Bottom Line: Overall higher biomasses of invertebrates occur in grasslands, and all larger soil organisms differed remarkably.Strong statistical evidence supports a hypothesis explaining from an allometric perspective how the faunal biomass distribution and the energetic flux are affected by livestock, nutrient availability and land use.Our aim is to propose faunal biomass flux and biomass distribution as quantitative descriptors of soil community composition and function, and to illustrate the application of these allometric indicators to soil systems.

View Article: PubMed Central - PubMed

Affiliation: Department of Ecology, National Institute for Public Health and the Environment, RIVM-LER, Bilthoven, The Netherlands. Christian.Mulder@rivm.nl

ABSTRACT

Background: Living soil invertebrates provide a universal currency for quality that integrates physical and chemical variables with biogeography as the invertebrates reflect their habitat and most ecological changes occurring therein. The specific goal was the identification of "reference" states for soil sustainability and ecosystem functioning in grazed vs. ungrazed sites.

Methodology/principal findings: Bacterial cells were counted by fluorescent staining and combined direct microscopy and automatic image analysis; invertebrates (nematodes, mites, insects, oligochaetes) were sampled and their body size measured individually to allow allometric scaling. Numerical allometry analyses food webs by a direct comparison of weight averages of components and thus might characterize the detrital soil food webs of our 135 sites regardless of taxonomy. Sharp differences in the frequency distributions are shown.
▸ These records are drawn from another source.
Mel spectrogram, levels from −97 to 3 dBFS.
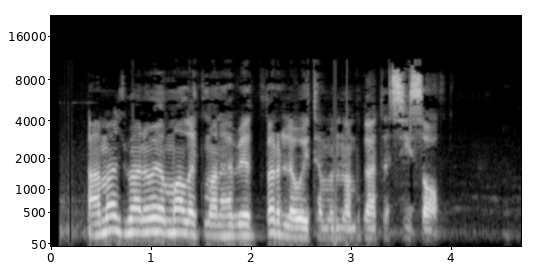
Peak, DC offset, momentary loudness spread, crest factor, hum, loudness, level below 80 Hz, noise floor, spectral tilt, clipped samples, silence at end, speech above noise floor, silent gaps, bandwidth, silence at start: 0 dBFS; under 0.1%; 8 LU; 14 dB; none; -14 LUFS; -52 dBFS; -63 dBFS; -3.5 dB/octave; under 0.1%; 0.85 s; 49 dB; none; 11 kHz; 0.35 s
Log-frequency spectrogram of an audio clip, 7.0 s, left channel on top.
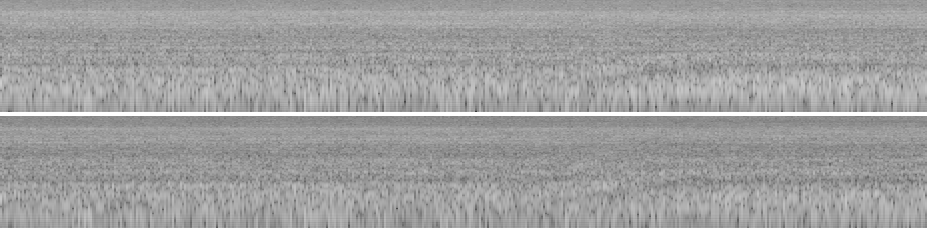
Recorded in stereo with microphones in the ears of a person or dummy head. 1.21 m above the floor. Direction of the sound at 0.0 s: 15° left (ahead or behind).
Overall higher biomasses of invertebrates occur in grasslands, and all larger soil organisms differed remarkably.

Conclusions/significance: Strong statistical evidence supports a hypothesis explaining from an allometric perspective how the faunal biomass distribution and the energetic flux are affected by livestock, nutrient availability and land use. Our aim is to propose faunal biomass flux and biomass distribution as quantitative descriptors of soil community composition and function, and to illustrate the application of these allometric indicators to soil systems.

Show MeSH
Related in: MedlinePlus